### TASK DETAILS
In the entries below, repeat only the lines between those holding "Log-frequency spectrogram, levels" and "The card I read", inclusive. Leave pictures out.

=== SUPPLIED MATERIAL ===

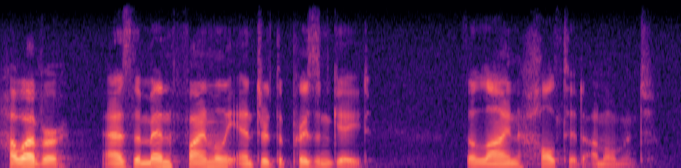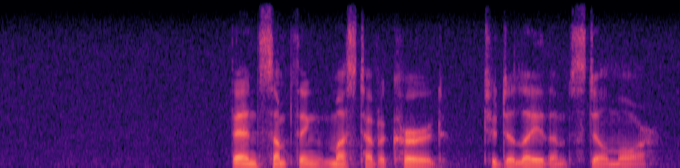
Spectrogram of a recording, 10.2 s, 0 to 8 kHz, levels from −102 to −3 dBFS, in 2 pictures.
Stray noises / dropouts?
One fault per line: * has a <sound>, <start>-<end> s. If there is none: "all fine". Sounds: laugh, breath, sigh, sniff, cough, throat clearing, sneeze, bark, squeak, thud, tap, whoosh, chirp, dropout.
all fine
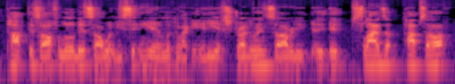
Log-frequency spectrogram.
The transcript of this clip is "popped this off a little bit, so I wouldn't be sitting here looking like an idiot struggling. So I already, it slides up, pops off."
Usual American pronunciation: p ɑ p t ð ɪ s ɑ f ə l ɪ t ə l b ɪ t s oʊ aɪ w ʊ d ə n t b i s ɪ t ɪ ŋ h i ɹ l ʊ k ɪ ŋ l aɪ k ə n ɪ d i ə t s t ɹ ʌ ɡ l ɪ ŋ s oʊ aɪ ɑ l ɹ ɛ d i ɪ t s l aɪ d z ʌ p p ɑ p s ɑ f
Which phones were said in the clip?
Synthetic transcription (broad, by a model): p ɑ p ð ɪ s ɑ f ə l ɪ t l b ɪ t s oʊ aɪ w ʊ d n b i s ɪ t ɪ ŋ h i ɹ l ʊ k ɪ ŋ l aɪ k ə n ɪ d i ə t s t ɹ ʌ ɡ l ɪ ŋ s oʊ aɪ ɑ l ɹ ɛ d i ɪ t s l aɪ d z ʌ p p ɑ p s ɑ f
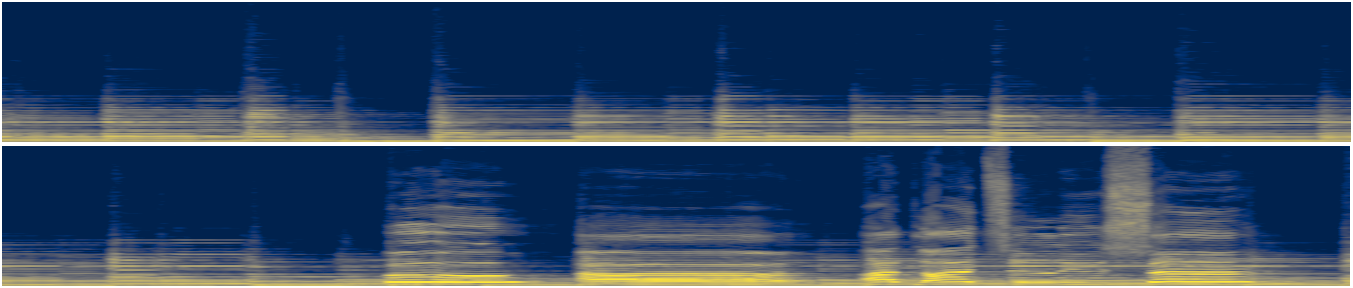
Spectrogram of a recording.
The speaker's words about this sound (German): Um, now, of course, we would like to hear a song of yours.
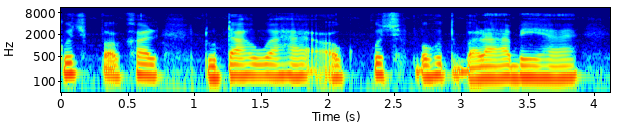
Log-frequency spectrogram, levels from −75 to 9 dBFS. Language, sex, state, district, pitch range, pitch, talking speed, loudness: Hindi, male, Jharkhand, Palamu, 135-150 Hz, 145 Hz, 160 wpm, -14 LUFS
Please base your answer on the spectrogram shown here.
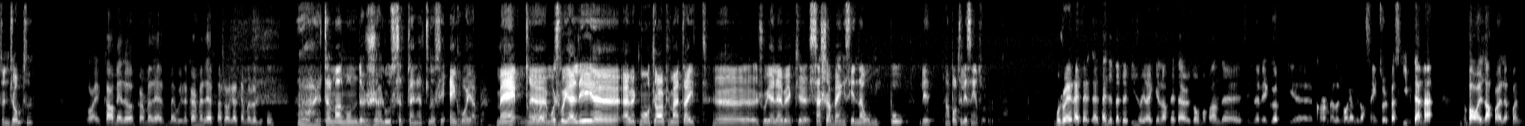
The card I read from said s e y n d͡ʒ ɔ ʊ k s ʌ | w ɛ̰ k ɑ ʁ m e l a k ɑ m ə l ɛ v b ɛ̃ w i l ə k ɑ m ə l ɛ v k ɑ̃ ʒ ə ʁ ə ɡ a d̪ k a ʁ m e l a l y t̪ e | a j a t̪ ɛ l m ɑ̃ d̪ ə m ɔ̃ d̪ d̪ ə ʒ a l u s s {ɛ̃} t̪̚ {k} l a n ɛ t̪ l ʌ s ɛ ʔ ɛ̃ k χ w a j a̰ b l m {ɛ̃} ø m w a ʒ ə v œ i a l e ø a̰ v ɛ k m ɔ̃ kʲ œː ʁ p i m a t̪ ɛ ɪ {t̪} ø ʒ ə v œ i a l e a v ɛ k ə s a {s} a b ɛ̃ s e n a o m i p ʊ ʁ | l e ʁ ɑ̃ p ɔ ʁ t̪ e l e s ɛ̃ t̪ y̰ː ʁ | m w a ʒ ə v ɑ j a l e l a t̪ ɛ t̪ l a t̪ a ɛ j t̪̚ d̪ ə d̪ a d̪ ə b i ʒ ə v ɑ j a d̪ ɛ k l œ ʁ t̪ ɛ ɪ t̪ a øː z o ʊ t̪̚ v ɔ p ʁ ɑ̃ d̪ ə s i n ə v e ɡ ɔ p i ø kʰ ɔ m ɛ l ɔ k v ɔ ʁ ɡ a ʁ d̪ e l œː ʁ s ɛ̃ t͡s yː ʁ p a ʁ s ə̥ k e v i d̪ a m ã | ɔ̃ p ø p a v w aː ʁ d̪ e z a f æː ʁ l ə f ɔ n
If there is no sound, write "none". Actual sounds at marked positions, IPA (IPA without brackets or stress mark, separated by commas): ɛ, p, ɛ, t̪, ʃ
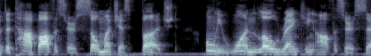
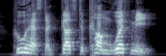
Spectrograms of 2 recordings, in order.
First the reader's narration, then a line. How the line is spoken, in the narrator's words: did his best Jerry Maguire impression and shouted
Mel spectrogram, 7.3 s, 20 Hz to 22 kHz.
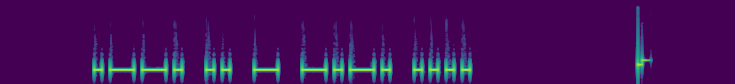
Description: Morse code, heard as a keyed tone, about 15 wpm, 700 Hz. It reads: PITCH
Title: Five Letter Words - 15wpm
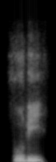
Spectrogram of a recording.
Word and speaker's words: Foodie: This is the name of my dog, Foodie. Is pronounced like Foodie like this, and it is a cute word for raccoon in Korean.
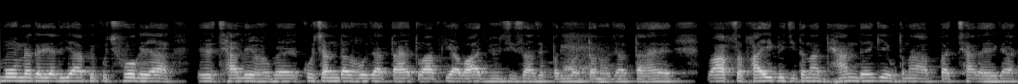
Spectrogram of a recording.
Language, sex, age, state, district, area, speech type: Hindi, male, 30-45, Uttar Pradesh, Prayagraj, urban, spontaneous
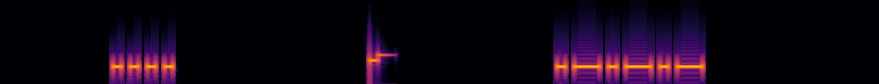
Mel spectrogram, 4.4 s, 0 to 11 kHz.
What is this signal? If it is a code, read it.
Morse code, heard as a keyed tone, about 27 wpm, 700 Hz. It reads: H .
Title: Single Character (Letter:Number:Punctuation:Prosign) 28wpm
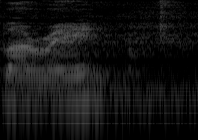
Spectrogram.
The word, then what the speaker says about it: Bahrain: Well, it's a great honor to have the Prime Minister and the Crown Prince of Bahrain. I was pronouncing it correctly.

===

### ANSWER BELOW
Log-frequency spectrogram, levels from −75 to 9 dBFS. Language, sex, state, district, pitch range, pitch, talking speed, loudness: Hindi, male, Jharkhand, Palamu, 135-150 Hz, 145 Hz, 160 wpm, -14 LUFS
Please base your answer on the spectrogram shown here.
The card I read from said s e y n d͡ʒ ɔ ʊ k s ʌ | w ɛ̰ k ɑ ʁ m e l a k ɑ m ə l ɛ v b ɛ̃ w i l ə k ɑ m ə l ɛ v k ɑ̃ ʒ ə ʁ ə ɡ a d̪ k a ʁ m e l a l y t̪ e | a j a t̪ ɛ l m ɑ̃ d̪ ə m ɔ̃ d̪ d̪ ə ʒ a l u s s {ɛ̃} t̪̚ {k} l a n ɛ t̪ l ʌ s ɛ ʔ ɛ̃ k χ w a j a̰ b l m {ɛ̃} ø m w a ʒ ə v œ i a l e ø a̰ v ɛ k m ɔ̃ kʲ œː ʁ p i m a t̪ ɛ ɪ {t̪} ø ʒ ə v œ i a l e a v ɛ k ə s a {s} a b ɛ̃ s e n a o m i p ʊ ʁ | l e ʁ ɑ̃ p ɔ ʁ t̪ e l e s ɛ̃ t̪ y̰ː ʁ | m w a ʒ ə v ɑ j a l e l a t̪ ɛ t̪ l a t̪ a ɛ j t̪̚ d̪ ə d̪ a d̪ ə b i ʒ ə v ɑ j a d̪ ɛ k l œ ʁ t̪ ɛ ɪ t̪ a øː z o ʊ t̪̚ v ɔ p ʁ ɑ̃ d̪ ə s i n ə v e ɡ ɔ p i ø kʰ ɔ m ɛ l ɔ k v ɔ ʁ ɡ a ʁ d̪ e l œː ʁ s ɛ̃ t͡s yː ʁ p a ʁ s ə̥ k e v i d̪ a m ã | ɔ̃ p ø p a v w aː ʁ d̪ e z a f æː ʁ l ə f ɔ n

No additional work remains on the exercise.